That certainty comes from the way the pain has been responding to the enormous amount of psychological work I've been doing (It's pretty much my full-time job now).
I've had a number of good pain days as a direct consequence of psychological revelations, or in response to things I've tried, like mantras or affirmations.
It's obviously a good thing that I now know this, and it means I'm doing entirely the right thing concentrating on therapy. But it gives me an idea of how hard it's going to be to rid myself of the pain (and the therapist told me today she doesn't think it will ever stop, which really upset me, but I'm choosing not to accept or believe that).

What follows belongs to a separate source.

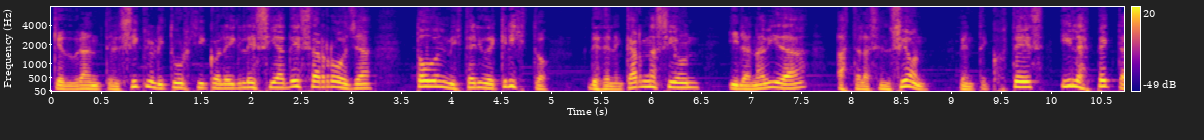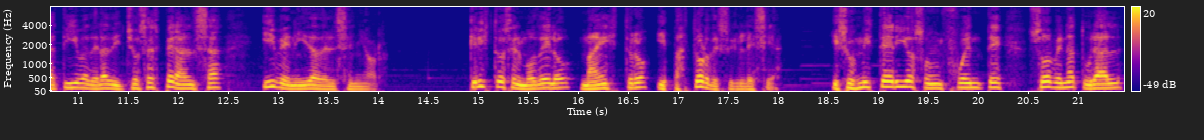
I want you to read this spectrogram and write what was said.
que durante el ciclo litúrgico la Iglesia desarrolla todo el misterio de Cristo, desde la encarnación y la Navidad hasta la ascensión, Pentecostés y la expectativa de la dichosa esperanza y venida del Señor. Cristo es el modelo, maestro y pastor de su Iglesia, y sus misterios son fuente sobrenatural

I'm already finding this process incredibly hard. It's the shift from a good day, back to a bad one that undoes me.
When you get a good day, you have to commit to it, or you just 'think' yourself into pain. But with 'committing' to the day - getting on and doing things, trying to enjoy the respite - comes the inevitable hope-slash-expectation that things are going to stay better. Then when they don't - when the next day is crap again - you crash again. And the disappointment hits you harder each time.
Yesterday it was so bad, I was on the verge of quitting therapy. It would be so much less distressing to go back to pain-every-day, then to have to cope with this constant hope-disappointment-hope-disappointment cycle. I desperately want the pain to stop, but this mid-way point is unbearable.
Luckily, so far I've always managed to pick myself back up again after the disappointments, but I don't know how long I'll be able to do that.
The other development in the field of pain-as-physical-manifestation-of-emotional-pain, is that I'm increasingly seeing the pain as something separate to myself, something almost parasitic in nature.
This is because of the way I've watched it shift, over and over. Every time I start to get a handle on the pain, it starts to fight back. It's like it knows I'm trying to oust it, and it wants to protect itself, and it does that by attacking me.
Looking back, I can see endless examples of this before I was aware of it. Like the way the pain has always ramped up to match the amount of medication I take, however much that is. Or the way it got worse again as soon as I started doing more, like swimming and so on, a couple of years ago.
What I need to do, is to make the pain redundant by addressing the issues that it's trying to mask from me (see the previous post). I have to make it so that my brain doesn't have any need to hide from scary, awful, difficult feelings, because I've already dealt with them head-on.
That's my 'job' at the moment, and it's taking every once of concentration and energy I can find.
Posted from Blogium for iPhone